TASK: Could you please reproduce the entries exactly, leaving out any pictures?

Stored data entries:
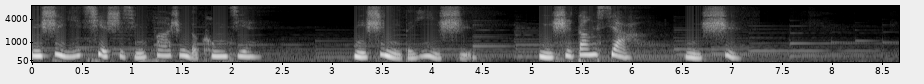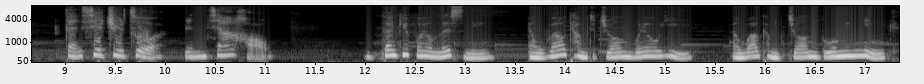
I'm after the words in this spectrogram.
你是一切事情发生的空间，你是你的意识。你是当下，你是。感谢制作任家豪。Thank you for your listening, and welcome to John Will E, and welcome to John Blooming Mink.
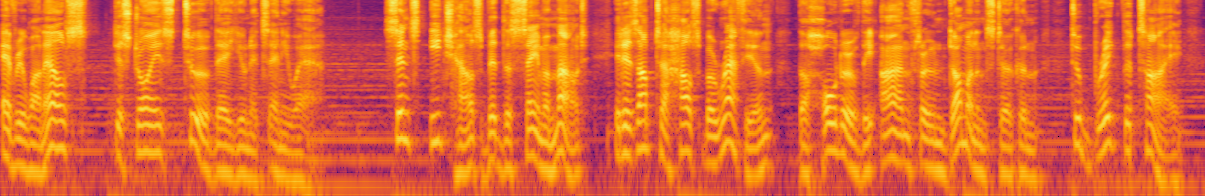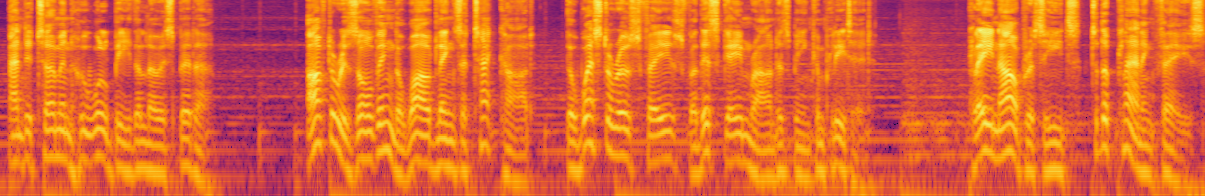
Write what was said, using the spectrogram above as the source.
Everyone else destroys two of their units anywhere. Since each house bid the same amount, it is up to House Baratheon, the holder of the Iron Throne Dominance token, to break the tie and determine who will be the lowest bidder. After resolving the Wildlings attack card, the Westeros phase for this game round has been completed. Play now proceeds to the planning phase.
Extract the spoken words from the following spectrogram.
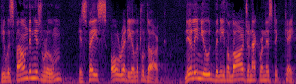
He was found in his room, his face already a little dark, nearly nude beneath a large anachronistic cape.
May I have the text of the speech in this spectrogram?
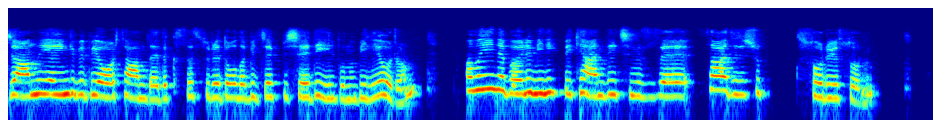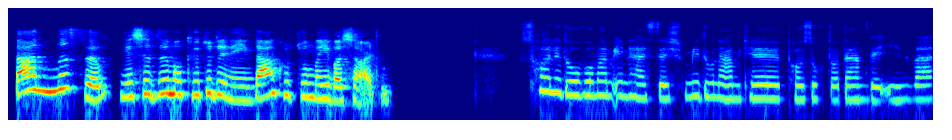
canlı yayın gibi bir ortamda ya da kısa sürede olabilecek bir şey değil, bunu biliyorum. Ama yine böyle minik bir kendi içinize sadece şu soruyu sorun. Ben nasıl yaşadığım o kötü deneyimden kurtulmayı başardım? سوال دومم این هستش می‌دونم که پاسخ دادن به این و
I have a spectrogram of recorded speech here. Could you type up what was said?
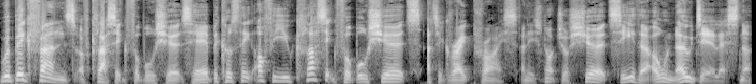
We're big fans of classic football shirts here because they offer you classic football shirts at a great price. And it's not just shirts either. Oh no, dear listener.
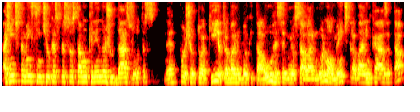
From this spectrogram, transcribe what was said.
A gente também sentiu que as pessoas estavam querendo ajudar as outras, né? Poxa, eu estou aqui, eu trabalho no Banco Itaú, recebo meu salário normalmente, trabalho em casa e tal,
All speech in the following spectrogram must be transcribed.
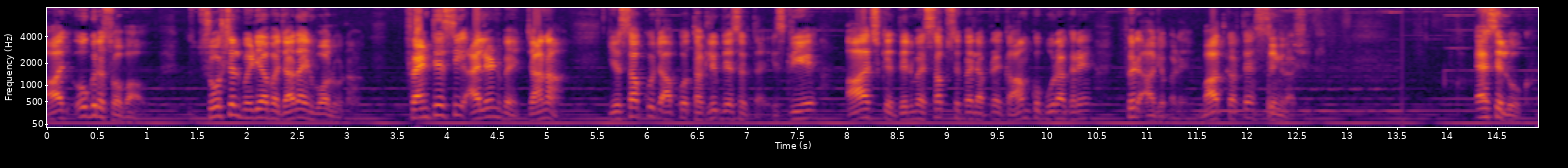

TASK RESULT:
I'm after the words in this spectrogram.
你是一切事情发生的空间，你是你的意识。你是当下，你是。感谢制作任家豪。Thank you for your listening, and welcome to John Will E, and welcome to John Blooming Mink.
Write what was said, using the spectrogram above as the source.
Everyone else destroys two of their units anywhere. Since each house bid the same amount, it is up to House Baratheon, the holder of the Iron Throne Dominance token, to break the tie and determine who will be the lowest bidder. After resolving the Wildlings attack card, the Westeros phase for this game round has been completed. Play now proceeds to the planning phase.
Extract the spoken words from the following spectrogram.
He was found in his room, his face already a little dark, nearly nude beneath a large anachronistic cape.
May I have the text of the speech in this spectrogram?
canlı yayın gibi bir ortamda ya da kısa sürede olabilecek bir şey değil, bunu biliyorum. Ama yine böyle minik bir kendi içinize sadece şu soruyu sorun. Ben nasıl yaşadığım o kötü deneyimden kurtulmayı başardım? سوال دومم این هستش می‌دونم که پاسخ دادن به این و
I have a spectrogram of recorded speech here. Could you type up what was said?
We're big fans of classic football shirts here because they offer you classic football shirts at a great price. And it's not just shirts either. Oh no, dear listener.
From this spectrogram, transcribe what was said.
A gente também sentiu que as pessoas estavam querendo ajudar as outras, né? Poxa, eu estou aqui, eu trabalho no Banco Itaú, recebo meu salário normalmente, trabalho em casa e tal,
All speech in the following spectrogram must be transcribed.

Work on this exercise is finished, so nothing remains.